Churchill’s actions and motives appeared to exclude consideration for the Jews. However, it seems that he was more kindly disposed towards the Jewish people than has been believed.
Prior to the Cairo Conference, he had invited Col T E Lawrence (‘Lawrence of Arabia’) to be his Arab Affairs Adviser, and asked him to see the Emir Faisal, a son of the Sherif of Mecca, who represented the Arabs in post-WWI deliberations.
The outcome of Lawrence’s private discussions with him, communicated on 17th January 1921 to Churchill’s Private Secretary, was that Faisal had “agreed to abandon his father’s claim to Palestine,” which left “four questions” (ie conditions: regarding Mesopotamia, Transjordan, ibn Saud and Yemen).
So, reading between the lines, the initiative for this agreement concerning Palestine must have come from Churchill himself.
This was no small concession from Faisal, as he himself had been crowned King of Syria including Palestine a year earlier by the Syrian Congress, before being ejected by the French who had been given the Mandate for Syria. His brother Abdullah was marching north through Transjordan to help restore him to the throne.
In short, Churchill wanted to ensure that the Jewish national home in Palestine would not be attacked by external aggressors, and to set conditions ensuring its protection. And Faisal’s four questions were in effect met as a result of Churchill’s decisions at the Cairo Conference two months later.
Additionally, raiding bands had been crossing the Jordan, attacking Jews on the west.
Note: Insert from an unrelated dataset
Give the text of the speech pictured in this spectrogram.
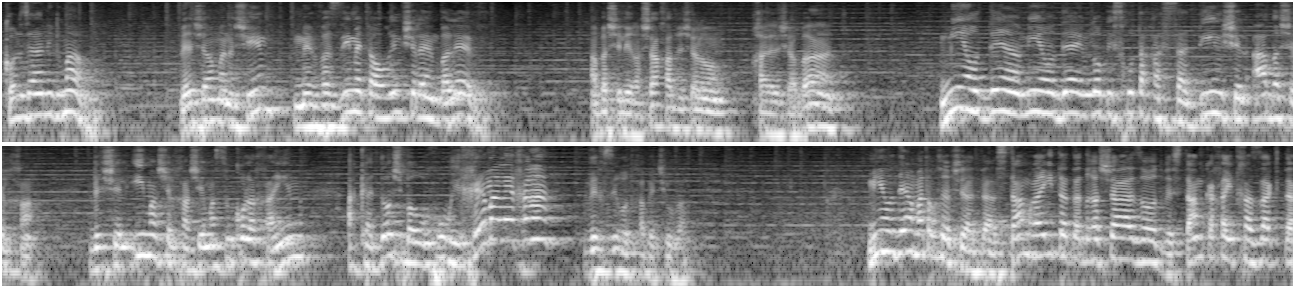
כל זה היה נגמר. ויש היום אנשים מבזים את ההורים שלהם בלב. אבא שלי רשע חס ושלום, חלל שבת. מי יודע, מי יודע אם לא בזכות החסדים של אבא שלך. ושל אימא שלך שהם עשו כל החיים, הקדוש ברוך הוא ריחם עליך והחזיר אותך בתשובה. מי יודע מה אתה חושב שאתה סתם ראית את הדרשה הזאת וסתם ככה התחזקת,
Churchill wanted to install an Arab Governor in Transjordan under the Mandate for Palestine (choosing Abdullah), who would stop these anti-Jewish raids, disturbances and propaganda, as well as prevent anti-French activity (including Abdullah’s own plans for that!). And for these purposes, he said Britain must give support either in troops or money.
Churchill must therefore have believed he was protecting a Jewish national home within the area west of the Jordan as much as possible from external aggression – whether (a) local aggression from the east of the Jordan, or (b) further afield from the wider Arab Middle East.
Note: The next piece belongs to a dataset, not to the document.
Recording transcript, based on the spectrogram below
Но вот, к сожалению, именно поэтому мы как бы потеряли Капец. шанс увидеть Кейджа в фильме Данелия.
But what of Transjordan?
The British had a WWI 1915/16 agreement with the Sherif of Mecca, to recognise and support the independence of the Arabs in certain territories and give advice and assistance including in setting up the most suitable forms of government, in return for the Arabs rising up against their Turkish overlords.
The agreement was conditional. The conditions were not fulfilled in the area west of the Jordan, but were in Transjordan.
Churchill must therefore also have believed that his plan fulfilled – as much as possible – British war-time commitments to both the Jews and the Arabs.
It is worth noting that the Agenda for the Cairo Conference, which was largely drawn up by T E Lawrence and Major Young of the Middle East Department, may have been somewhat underhand in giving no indication that the San Remo Resolution was an international legally binding document made by the victors of WWI, whereas the McMahon-Sherif of Mecca agreement was a series of letters, with conditions attached. Churchill may have considered acting differently if this had been drawn to his attention.
In conclusion, whether Churchill’s decisions at Cairo were right or wrong, behind them lay the welfare of the Jewish people at heart.